VPN masks your IP address from the website or service you're using, helps keep your web browsing and downloading anonymous.

I recommend Private Internet Access (google will find it). $40/year, easy to use, and works like a charm.

Noktirnal's picture

VyprVPN is also good, and Netflix usually won't catch it. This open up even more content on Netflix that may only be available in other countries. With a lot of VPN providers, you can selet the country you would like your IP to show up in. Then you get content for that country. YouTube is the same way, making some content unavailable in the US. I'm not sure if Amazon Prime does this.

dark pools of soros's picture

What better way to show all the gains of ZH stackers than to resort to stealing cheap as hell Netflix


If you are a stacker I totally don't blame your dumb scared ass for having to steal some entertainment, and feel free to dumpster dive for your next meal



ScalarX's picture

No one is talking about stealing Ntflx. You cannot steal that which requires a subscription to view.

Posters are specifically saying that you can use vpn's to access Ntflx content that has been restricted regionally for political reasons.


scam_MERS's picture for many US and international streaming stations (use an adblocker on their site), and putlocker or vumoo for free movies (and virtually everything that's on nflx). Also, use a friend's cable login for many other streaming channels with their app. Combine with an outside antenna for locals, and you have everything you need for zero cost/month. You don't even need a VPN unless you're planning to torrent. Not necessary for streaming stuff. Been cable-free for years now.

jamesmmu's picture

Do you guys remember DOT com bubble? Websites with higher traffic equals more values, later the whole market crashes. Cant imagine that we have another dot com bubble with finacial bubble at the same time, 2017= 2008 + 2000 crisis. and we still have nearly record low interest rate. wont end well.

yogibear's picture

NFLX  and Hastings can burn all the cash he wants. It doesn't matter. All perception folks. In fact Hastings should just fake and double the number to double the stock price. Reality and truth no longer matters. Fund managers are full of billions. Hastings should take some of it.

wains's picture

Maybe he did, here is the line from the earnings:

  • User growth (net adds): 5.2 million (1.07 million domestic, 4.14 million international) vs. 3.23 million total streaming (631,000 domestic, 2.59 million international) expected by a FactSet estimate.

"by a FactSet estimate".....


The estimate of the estimate....

Rick Cerone's picture




Deep In Vocal Euphoria's picture

netflix surge.......zombie stamps poison in the food and water supply...

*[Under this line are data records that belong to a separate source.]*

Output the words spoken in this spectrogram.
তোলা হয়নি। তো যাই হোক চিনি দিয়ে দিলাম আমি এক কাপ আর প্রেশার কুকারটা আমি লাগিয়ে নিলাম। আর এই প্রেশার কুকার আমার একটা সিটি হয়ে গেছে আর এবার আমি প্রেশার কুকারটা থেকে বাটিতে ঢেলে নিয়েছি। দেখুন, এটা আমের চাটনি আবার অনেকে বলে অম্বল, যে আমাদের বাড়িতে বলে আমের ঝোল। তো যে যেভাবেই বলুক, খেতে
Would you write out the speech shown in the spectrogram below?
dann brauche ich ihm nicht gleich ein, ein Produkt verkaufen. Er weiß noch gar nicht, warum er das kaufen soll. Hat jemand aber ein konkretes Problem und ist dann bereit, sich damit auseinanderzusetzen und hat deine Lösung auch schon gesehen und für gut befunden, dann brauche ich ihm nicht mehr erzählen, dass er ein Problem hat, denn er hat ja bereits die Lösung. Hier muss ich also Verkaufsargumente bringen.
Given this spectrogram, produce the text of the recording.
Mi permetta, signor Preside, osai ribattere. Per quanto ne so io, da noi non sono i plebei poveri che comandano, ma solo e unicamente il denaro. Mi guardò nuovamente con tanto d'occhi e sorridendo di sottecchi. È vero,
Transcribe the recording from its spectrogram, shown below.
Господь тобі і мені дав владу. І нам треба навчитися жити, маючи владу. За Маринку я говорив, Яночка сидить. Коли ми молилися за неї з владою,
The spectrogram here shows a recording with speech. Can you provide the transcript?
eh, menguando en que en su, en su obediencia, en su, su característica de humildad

walking corpses....not a braincell left....ready to take it up the fucking ass.

gilhgvc's picture

THIS. I run a small meeting space and we rent it our for parties. Last night 40 plus adults in the room. They tripped a breaker.....NO ONE knew how to reset it. Breaker panel right in the goes and 80% of the population is dead inside a month

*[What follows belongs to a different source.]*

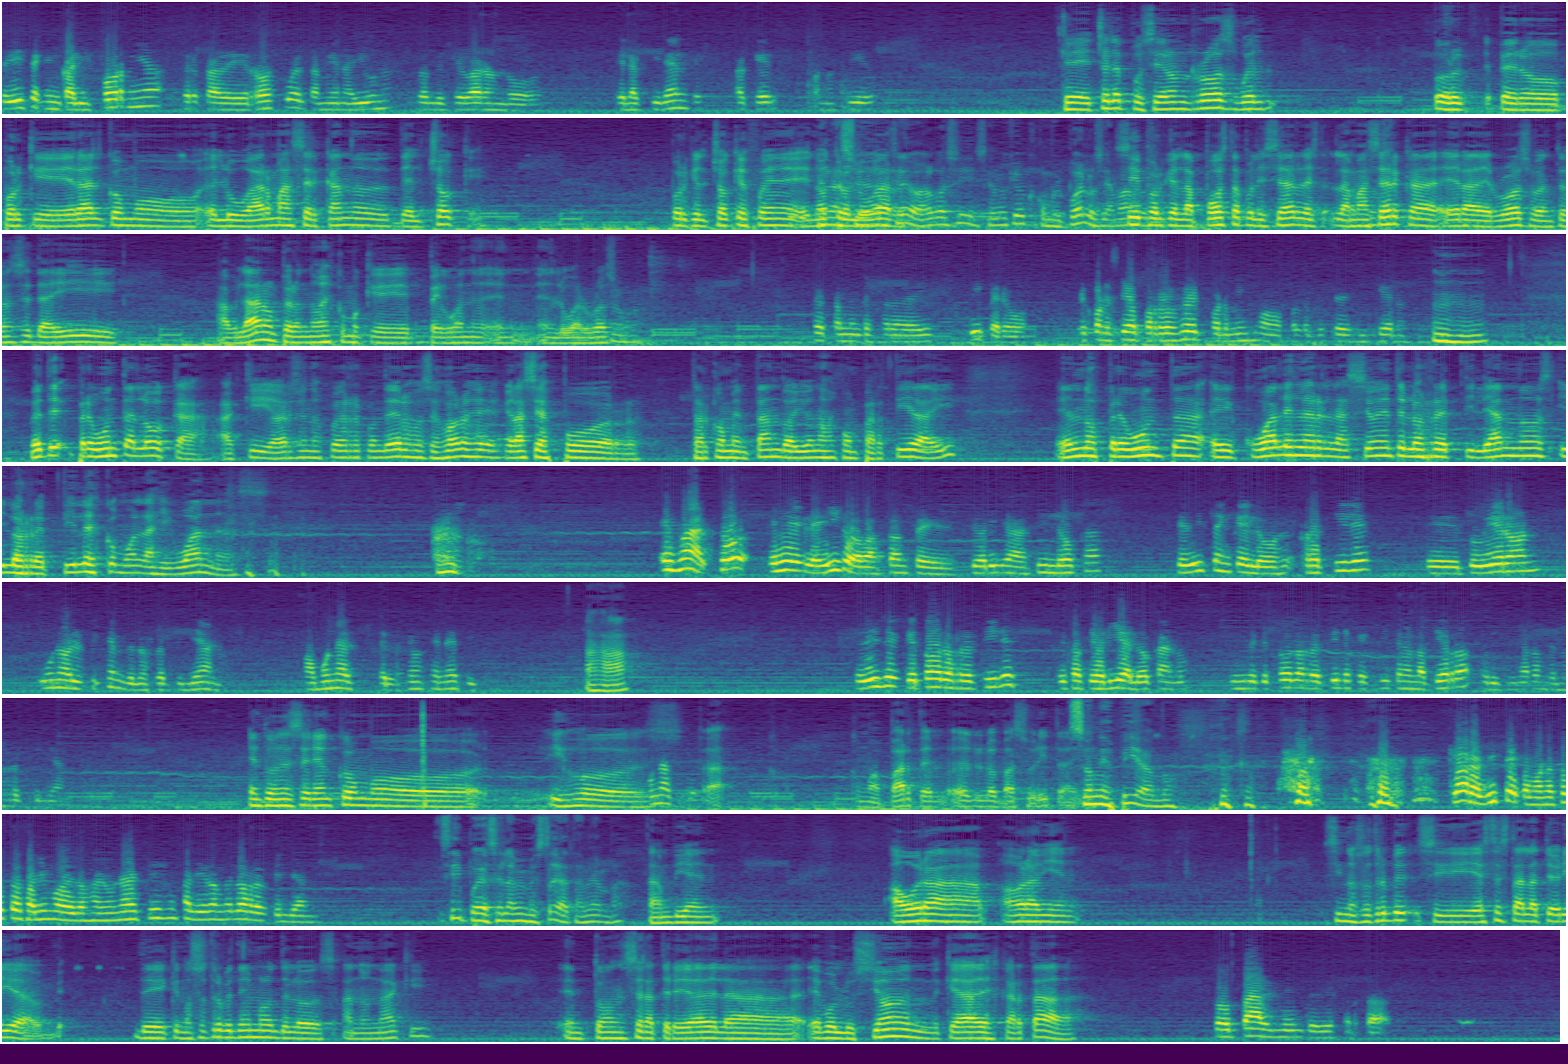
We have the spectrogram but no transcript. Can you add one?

PleasedToMeatYou's picture

Hard to believe they are adding subscribers.  While Netflix is FAR better than broadcast TV, that's not saying much.  And, the service continues to deteriorate, led by the Flash-toy user interface of seriously impaired functionality.  And, they actually eliminated "My List" from the TV interface.  Doltish bean counters still can't make a profit. 

Cordeezy's picture

Good to know Amazon isn't killing them after all

silverer's picture

Amazon Prime watching requires installing Flashplayer if you want to watch on your desktop computer. I removed Flash years ago after reading their user agreement. I have found virtually every video on sites I come across now will play without Flash. And if Flashplayer's user agreement doesn't make you sick, then read Microsoft's user agreement for Skype.

I am Jobe's picture

Netflix zzzzzzzzzzzzzzzzzzzzzzzzzzzzzzzz. Go rid of that and cable. Americans love to be dumb down fucks. Watching Netflix, talking about shows and crap. Fuck off faggot Americans

Squid Viscous's picture

agreed who watches that fucking shit, bunch of dykes in prison, and it's not even a porno?

and kevin spacey as POTUS? wtf?

get a fucking life... ameridumbs